Example: Brand Strategy
This course is concerned with the development and implementation of brand strategies. It will cover the many challenges that brand strategists face, including how to create a comprehensive brand architecture that will provide strategic direction; how to generate motivating brand identities and value propositions for the key brands; how to develop brand-building programs; and how to organize to manage brands effectively. The goal of this course is to provide concepts, models, methods and role models that will help address the challenges mentioned above.

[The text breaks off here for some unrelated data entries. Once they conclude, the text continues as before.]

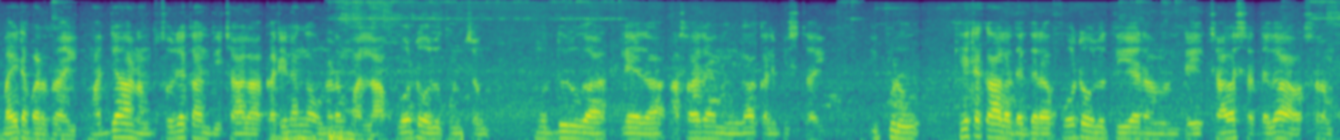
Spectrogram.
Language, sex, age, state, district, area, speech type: Telugu, male, 30-45, Andhra Pradesh, Nandyal, urban, spontaneous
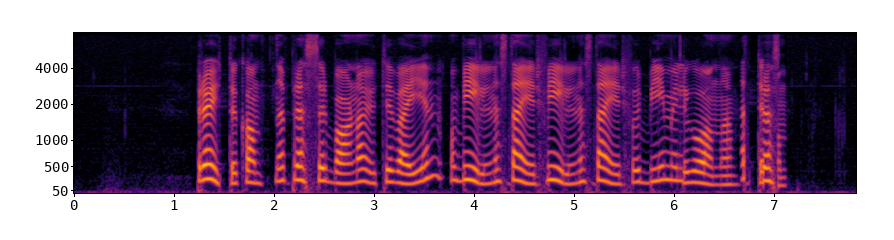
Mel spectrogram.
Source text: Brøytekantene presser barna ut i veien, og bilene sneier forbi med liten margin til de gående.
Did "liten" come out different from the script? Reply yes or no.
yes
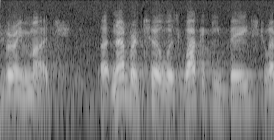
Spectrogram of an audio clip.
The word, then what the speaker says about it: Waikiki: Number two is Waikiki Beach. Do I pronounce that correctly?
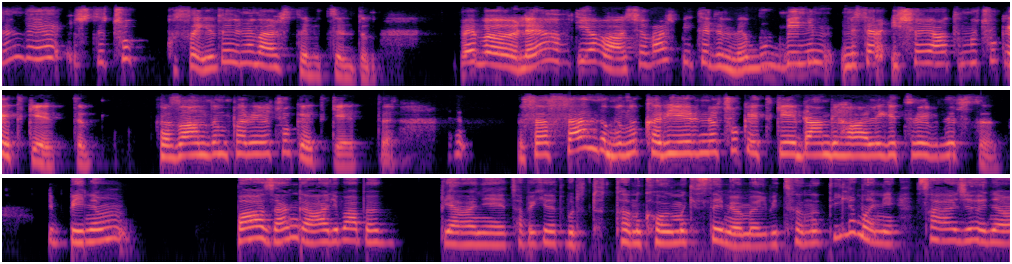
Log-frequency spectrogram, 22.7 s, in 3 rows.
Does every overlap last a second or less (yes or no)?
yes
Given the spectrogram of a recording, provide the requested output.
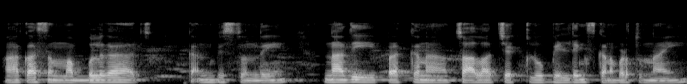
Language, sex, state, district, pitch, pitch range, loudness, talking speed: Telugu, male, Andhra Pradesh, Sri Satya Sai, 105 Hz, 100-105 Hz, -20 LUFS, 85 wpm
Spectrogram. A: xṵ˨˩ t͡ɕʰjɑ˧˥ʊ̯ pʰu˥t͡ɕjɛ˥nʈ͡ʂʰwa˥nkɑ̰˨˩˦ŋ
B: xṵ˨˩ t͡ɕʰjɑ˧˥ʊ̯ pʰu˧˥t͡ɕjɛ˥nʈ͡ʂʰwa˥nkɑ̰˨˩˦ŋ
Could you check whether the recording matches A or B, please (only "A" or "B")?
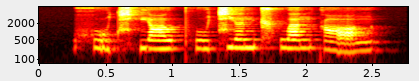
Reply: B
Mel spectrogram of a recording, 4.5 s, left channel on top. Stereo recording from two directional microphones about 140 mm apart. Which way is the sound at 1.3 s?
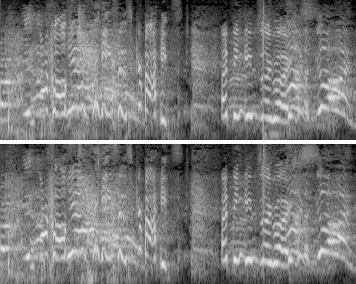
Centre (ahead or behind).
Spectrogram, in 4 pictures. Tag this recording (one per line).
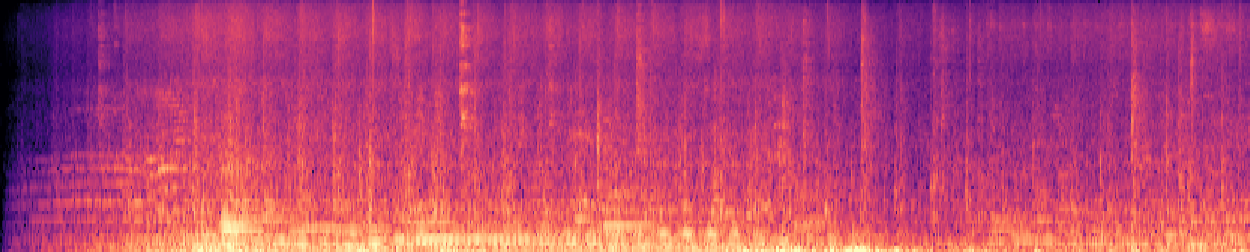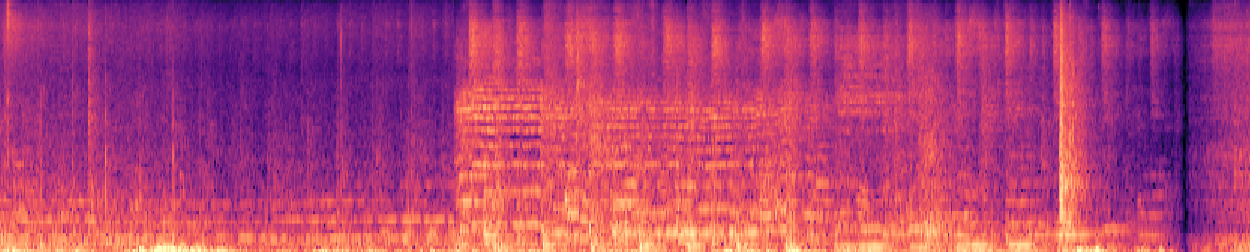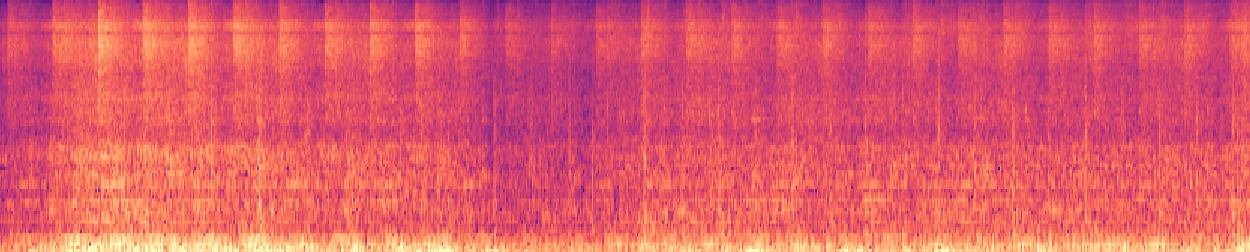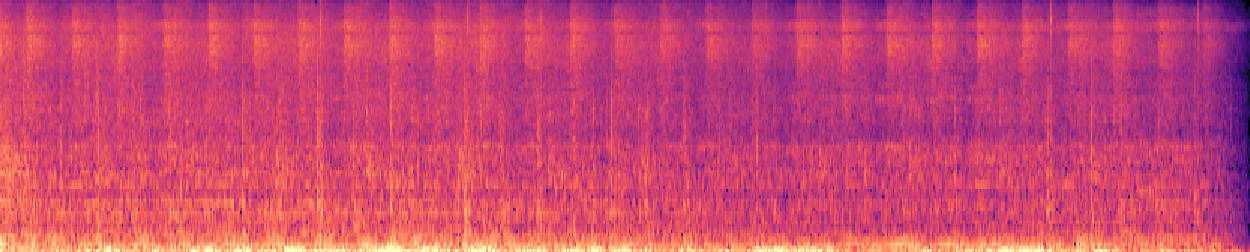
equipment
handhold
indoor
life
sounds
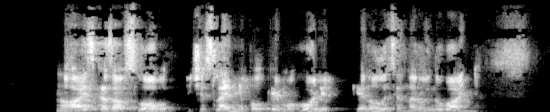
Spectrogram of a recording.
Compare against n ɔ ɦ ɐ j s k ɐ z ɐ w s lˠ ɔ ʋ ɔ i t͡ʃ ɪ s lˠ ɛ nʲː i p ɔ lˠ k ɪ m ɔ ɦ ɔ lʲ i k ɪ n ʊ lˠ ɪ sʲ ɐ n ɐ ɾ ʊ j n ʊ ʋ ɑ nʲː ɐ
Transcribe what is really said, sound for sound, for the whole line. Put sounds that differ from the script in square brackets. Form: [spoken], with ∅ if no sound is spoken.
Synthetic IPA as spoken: n ɔ ɦ [ɑ] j s k ɐ z [ɑ] w s lˠ ɔ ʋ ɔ i t͡ʃ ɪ s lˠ ɛ nʲː i p ɔ lˠ k ɪ m ɔ ɦ ɔ lʲ i k ɪ n ʊ lˠ ɪ sʲ ɐ n ɐ ɾ ʊ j n ʊ ʋ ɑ nʲː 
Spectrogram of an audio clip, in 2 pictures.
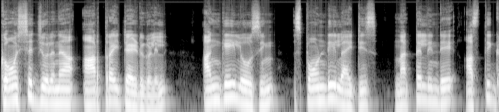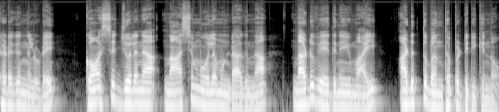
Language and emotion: Malayalam, neutral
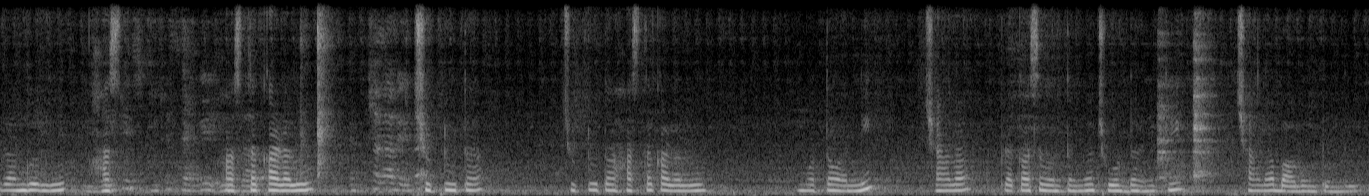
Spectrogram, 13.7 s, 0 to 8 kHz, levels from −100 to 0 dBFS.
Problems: background sounds at intervals, low volume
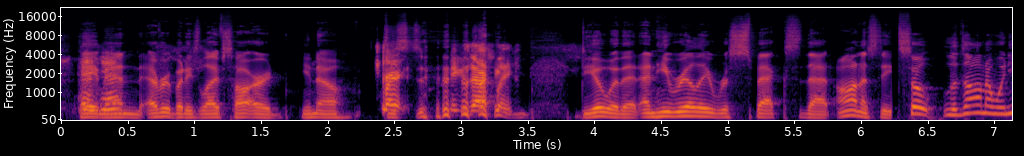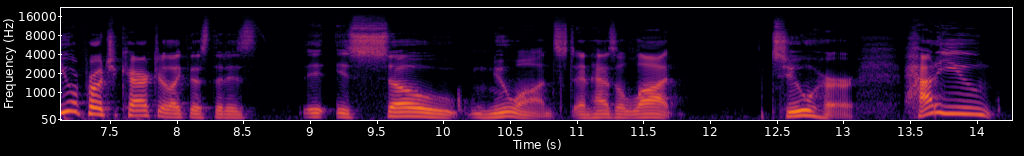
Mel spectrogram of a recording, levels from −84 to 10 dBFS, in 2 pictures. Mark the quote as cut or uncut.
uncut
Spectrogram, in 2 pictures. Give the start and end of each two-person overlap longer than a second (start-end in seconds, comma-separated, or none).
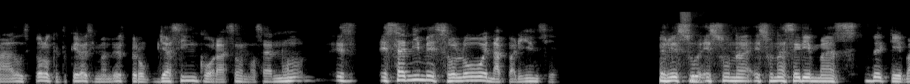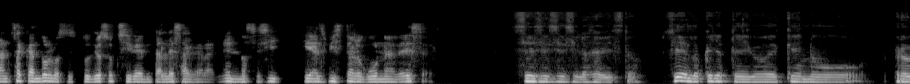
none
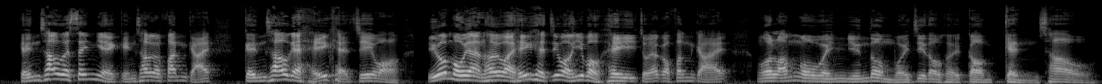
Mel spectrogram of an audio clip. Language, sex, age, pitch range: Chinese, male, 20-39, 120-190 Hz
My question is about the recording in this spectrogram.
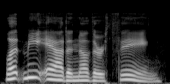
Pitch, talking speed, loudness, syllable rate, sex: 200 Hz, 175 wpm, -16 LUFS, 4.5 syllables/s, female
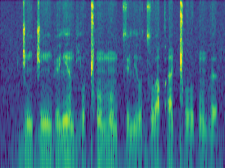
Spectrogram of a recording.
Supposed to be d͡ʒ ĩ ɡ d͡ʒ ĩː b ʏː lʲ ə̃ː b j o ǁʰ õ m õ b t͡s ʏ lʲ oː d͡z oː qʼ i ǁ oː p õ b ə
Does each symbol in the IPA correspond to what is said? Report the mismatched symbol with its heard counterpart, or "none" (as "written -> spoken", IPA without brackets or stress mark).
none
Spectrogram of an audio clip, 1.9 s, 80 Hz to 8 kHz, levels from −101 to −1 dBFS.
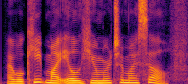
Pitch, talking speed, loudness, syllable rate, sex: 195 Hz, 255 wpm, -15 LUFS, 5.8 syllables/s, female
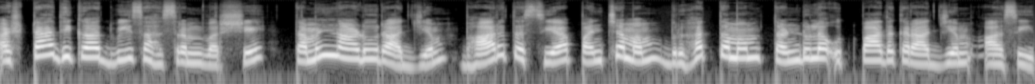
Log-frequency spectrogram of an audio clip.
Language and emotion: Sanskrit, neutral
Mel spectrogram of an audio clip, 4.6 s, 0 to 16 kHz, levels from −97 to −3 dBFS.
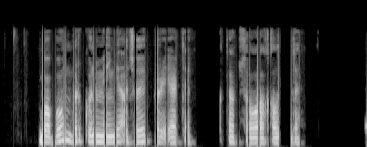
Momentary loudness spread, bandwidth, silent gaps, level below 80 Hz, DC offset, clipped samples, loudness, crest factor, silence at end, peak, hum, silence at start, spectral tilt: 12 LU; 7.8 kHz; 2.53-2.74 s; -50 dBFS; under 0.1%; under 0.1%; -21 LUFS; 20 dB; 0.85 s; -2 dBFS; none; 0.5 s; -6.5 dB/octave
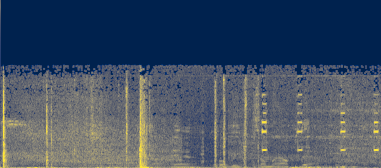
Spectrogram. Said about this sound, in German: steigt in den Wagen und fährt los.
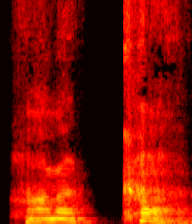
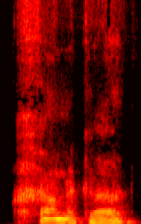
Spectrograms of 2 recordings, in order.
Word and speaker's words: Hanukkah: there because they emphasize Hanukkah. And they want to, what I read anyway, they put the two Ks in to emphasize the Ka, Hanukkah. And then the CH there is the Hanukkah.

This course for business and computer science majors is designed to develop interdisciplinary skills required for successful product development in today's competitive marketplace. Business and computer science students join forces in small product development teams to step through the new product development process in detail, learning about the available tools and techniques to execute each process step along the way. Each student brings his or her own disciplinary perspective to the team effort, and must learn to synthesize that perspective with those of other students in the group to develop a sound, marketable product. Students will gain an understanding of new product development processes as well as useful tools, techniques and organizational structures that support new product development practice.
Students must select one of three possible ways to fulfill their final year capstone project requirement.
This course is fundamentally about how to start a scalable business. Scalable businesses are those that can be expected to develop into complex enterprises. By focusing on businesses that have significant growth potential, this course challenges students to think through many aspects of running an enterprise. The unifying framework for this course will be a class project in which students work in teams to write business plans intended to attract support from venture capitalists and other investors. Students will also be required to make oral presentations to potential investors. The course places a heavy emphasis on case studies and discussions with business leaders. Entrepreneurial teams can consist of both business and computer science students.
(2) Applied Project
In this course, students will work individually or in teams on a real-life project at a firm operating in Ghana. Students will be assigned a faculty advisor. Business students will typically be required to write up a case study that adds to the body of knowledge about doing business in Ghana and Africa. Computer Science students may work on specific software or information technology projects for companies operating in Ghana or abroad. In addition to a written report, students will be required to make oral presentations to their peers, faculty advisors, and their host companies. Teams working on applied projects can consist of both business and computer science students.
(3) Research Project
In this course, students will work individually or in teams on original research in their area of interest. Students will be assigned a faculty advisor at Ashesi, but may in addition work with faculty living abroad via electronic correspondence. In addition to a written report, students will be required to make oral presentations to their peers and faculty advisors.